The association McManus leads, which consists of commercial and recreational fishermen, fishing guides and tribal members in the state, is devoted to preserving water quality and improving conditions for salmon.
McManus and other environmentalists argue the state is paying lip service to the 2009 Delta Reform Act, which mandates “coequal goals” for managing the delta.
“The state’s coequal goals for the delta: Improve statewide water supply reliability, and protect and restore a vibrant and healthy delta ecosystem, all in a manner that preserves, protects and enhances the unique agricultural, cultural, and recreational characteristics of the delta,” the act states.

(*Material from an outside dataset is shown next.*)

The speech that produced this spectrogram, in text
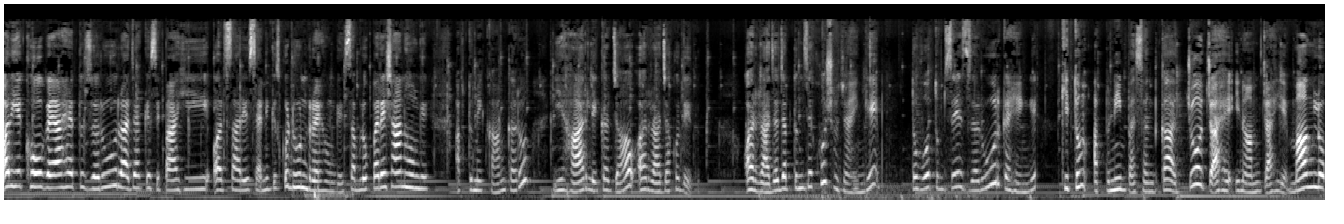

Like past dry years, McManus says the state is jeopardizing the health of the delta to keep water headed south to Central Valley farmers and their thirsty crops.
“There’s not enough water to have a burgeoning almond and pistachio industry and have robust salmon runs,” McManus said. “In the western San Joaquin Valley you’re dealing with a desert and you’re dealing with unsustainable agriculture that relies on water from hundreds of miles to the north.”
Ultimately the rock barrier is only a Band-aid. But Governor Gavin Newsom and state officials are pushing forward with what they believe is a permanent solution: a 30-mile tunnel.
With a starting point near Sacramento, the so-called Delta Tunnel would divert flows around the delta to a forebay near the existing State Water Project pumping facilities.
Proponents say it will protect the critical water project from future earthquakes and sea level rise, but critics cast it as a certain death blow for the delta. Similar versions of the proposal have failed in recent decades over environmental concerns and the lofty price tag, but the zombie project has been revived by Newsom.
After decades of declining water quality, locals are inherently skeptical of the tunnel and the state’s future plans for the largest remaining estuary on the West Coast.
“We’ve oversubscribed the system because of greed,” bemoaned delta resident Chris Lauritzen. “They’re robbing the delta of the freshest water.”
Pointing out manmade islands named after men who dredged them over a hundred years ago, like Bethel, Sherman, Bradford and Twitchell, Lauritzen recounted his family’s rich delta ties
Lauritzen’s great grandfather Hans emigrated from Denmark to the region in 1870s, and his grandfather operated a popular ferry service in the early 1900s. Later the family built Lauritzen Yacht Harbor, located in the town of Oakley just a short boat ride from the rock barrier.
Checking in on construction one early June morning, the licensed captain said the barrier is just the latest example of the delta’s troubles. Aside from obvious signs like the barrier, tankers full of juvenile salmon or the endless harmful algae blooms, he said another massive public works project underway in Antioch sums up the delta’s blight.
To maintain drinking water for its over 100,000 residents, the city is building a $110 million desalination plant to ward against the delta’s increasingly brackish water. It says climate change, sea level rise and “delta projects” like the temporary barrier continue to increase salinity levels and have forced the city, located on the shore of the San Joaquin River, to go elsewhere for usable water.
“Antioch is smart,” Lauritzen said, pointing out the city’s existing river intake station. “We’re going to have more barriers; the state will do whatever it take to keep the [south delta] pumps going.”